This is the Time to Shine

Since motor imagery has such influence on motor activity, to be effective, athletes should always visualize their performances in real-time [the motor imagery should match the actual timing of the intended motor skill (2010, Guillot, Hoyek et al. 2012)].  This point appears to be particularly relevant to highly automated tasks that have been trained for many hours (Guillot, Louis et al. 2010).  Imaging movements in an alternate timing organization could very well induce inaccurate timing parameters when the skill is subsequently performed (Guillot, Hoyek et al. 2012).  In other words, if an athlete slows down a motor image in their mind, then they at risk of slowing down the subsequent performance.  This point also has implications for the ‘slow motion’ walk-throughs skaters tend to do by the boards before they attempt a jump.  They do this to think deeply about all the movements about to take place.  Unfortunately, this trains the motor system to slow down as well.

In part 03 we will discuss motor imagery in practice.  To follow this motor imagery series, expect an extensive six part series on external focus of attention that builds from motor imagery research.  External focus of attention is a vital component of the ACSkating curriculum.


(2010). The Neurophysiological Foundations of Mental and Motor Imagery.

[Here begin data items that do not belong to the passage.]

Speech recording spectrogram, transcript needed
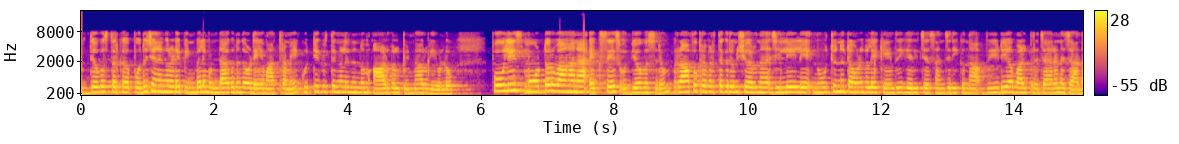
ഉദ്യോഗസ്ഥർക്ക് പൊതുജനങ്ങളുടെ പിൻബലമുണ്ടാകുന്നതോടെ മാത്രമേ കുറ്റകൃത്യങ്ങളിൽ നിന്നും ആളുകൾ പിന്മാറുകയുള്ളൂ. പോലീസ് മോട്ടോർ വാഹന എക്സൈസ് ഉദ്യോഗസ്ഥരും റാഫ് പ്രവർത്തകരും ചേർന്ന് ജില്ലയിലെ നൂറ്റൊന്ന് ടൗണുകളെ കേന്ദ്രീകരിച്ച് സഞ്ചരിക്കുന്ന വീഡിയോ വാൾ പ്രചാരണ ജാഥ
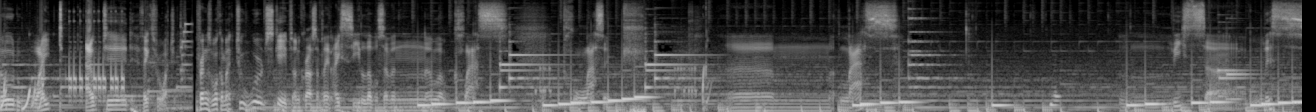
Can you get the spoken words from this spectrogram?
toad, white, outed. Thanks for watching. Friends, welcome back to Wordscapes Uncrossed. I'm playing Icy level 7, uh, class, classic. Um, lass. Lisa. Liss.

Oxford, UK, Oxford University Press.

Collet, C. and A. Guillot (2010). Autonomic nervous system activities during imagined movements. The Neurophysiological Foundations of Mental and Motor Imagery. A. Guillot and C. Collet. Oxford, UK, Oxford University Press.

Decety, J. (1996). “The neurophysiological basis of motor imagery.” Behavioral Brain Research77(1-2): 45-52.

Guillot, A., N. Hoyek, M. Louis and C. Collet (2012). “Understanding the timing of motor imagery: recent findings and future directions.” International Review of Sport and Exercise Psychology5(1): 3-22.

Guillot, A., M. Louis and C. Collet (2010). Neurophysiological substrates of motor imagery ability. The Neurophysiological Foundations of Mental and Motor Imagery. A. Guillot and C. Collet. Oxford Oxford University Press.

Lorey, B., M. Bischoff, S. Pilgramm, R. Stark, J. Munzert and K. Zentgraf (2009). “The embodied nature of motor imagery: the influence of posture and perspective.” Experimental Brain Research194(2): 233-243.

Lotze, M. and K. Zentgraf (2010). Contribution of the primary motor cortex to motor imagery. The Neurophysiological Foundations of Mental and Motor Imagery. A. Guillot and C. Collet. Oxford, Oxford University Press.

Mack, G. and D. Casstevens (2001). Mind Gym, Contemporary Books.

McKenzie, S. and H. Eichenbaum (2011). “Consolidation and reconsolidation: two lives of memories?” Neuron71(2): 224-233.

Neuper, C. and G. Pfurtscheller (2010). Electroencephalographic characteristics during motor imagery. The Neurophysiological Foundations of Mental and Motor Imagery. A. Guillot and C. Collet. Oxford, Oxford University Press.

Oishi, K., T. Kasai and T. Maeshima (2000). “Autonomic response specificity during motor imagery.” Journal of Physiological Anthropology and Applied Human Science19(6): 255-261.

Oishi, K. and T. Maeshima (2004). “Autonomic nervous system activities during motor imagery in elite athletes.” Journal of Clinical Neurophysiology21(3): 170-179.

Stinear, C. M. (2010). Corticospinal facilitation during motor imagery. The Neurophysiological Foundations of Mental and Motor Imagery. A. Guillot and C. Collet. Oxford, Oxford University Press.

Trempe, M. and L. Proteau (2012). “11 Motor skill consolidation.” Skill acquisition in sport: Research, theory and practice: 192.